To complicate the issue even further, Sanders is not even a “socialist,” he is a “democratic socialist.” The distinction is more than a matter of splitting hairs. But none of that matters if all people hear is communist! The corporate interests of the day called FDR a communist too. You don’t hear that much any longer. Bernie Sanders’ proposals are arguably less “socialist” than the New Deal, and that legislation set America up for 30+ years of economic prosperity.
It would seem that it might have been much easier for all concerned if Sanders had never entered the race with the democratic socialist label in the first place. He could have presented himself as a progressive Democrat and a firm believer in the basic tenets of capitalism (which he is). But it wouldn’t have mattered. He would still have been attacked as a communist by those on the right because it is a tried and true tactic in the political arena.
We are beginning to hear a great deal about finding “common ground,” and we will be hearing a great deal more about that from the progressive left over the course of this election cycle. I have seen precious little about how to actually do it, though.
How do we engage in rational discourse with someone who hates our guts, thinks we are saying something we are not saying (and that works both ways), and might not know the difference between a logical argument and an emotional rant?
I would submit that we cannot maintain that someone is an enemy and still have a conversation. We negotiate with an enemy. We surrender or accept surrender with an enemy. In order to have a rational conversation we have to give up the idea of enemies.
We will never overcome cognitive dissonance and years of cultural conditioning by arguing ideology.
Forget about finding common “ground” in ideology and develop a commonality of language.
If we can have a conversation where we agree on how the words communist, socialist, and democratic socialist are actually defined for this and future conversation, we will have robbed those words of much of their emotional impact. We can no longer simply react because we have now invested time and energy into going beyond the emotional response through rational discourse. We need make no value judgements to define our terms. We need only talk to each other.

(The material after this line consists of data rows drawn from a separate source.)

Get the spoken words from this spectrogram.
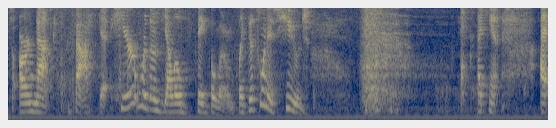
to our next basket. Here were those yellow big balloons. Like this one is huge. I can't. I,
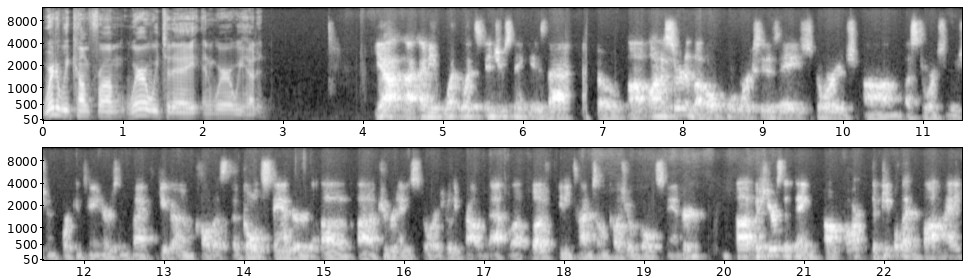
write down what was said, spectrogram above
where did we come from? Where are we today? And where are we headed? Yeah, I, I mean, what, what's interesting is that so, uh, on a certain level, Portworx is a storage um, a storage solution for containers. In fact, GigaOM called us the gold standard of uh, Kubernetes storage. Really proud of that. Love, love anytime someone calls you a gold standard. Uh, but here's the thing: um, our, the people that buy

Agree on what words mean. Use language precisely. That’s where we start.
Because “If as one people speaking the same language (we) have begun to do this, then nothing (we) plan to do will be impossible for (us).”
Your Humble Servant,
Roger A. Shipley, The Willowbrook Curmudgeon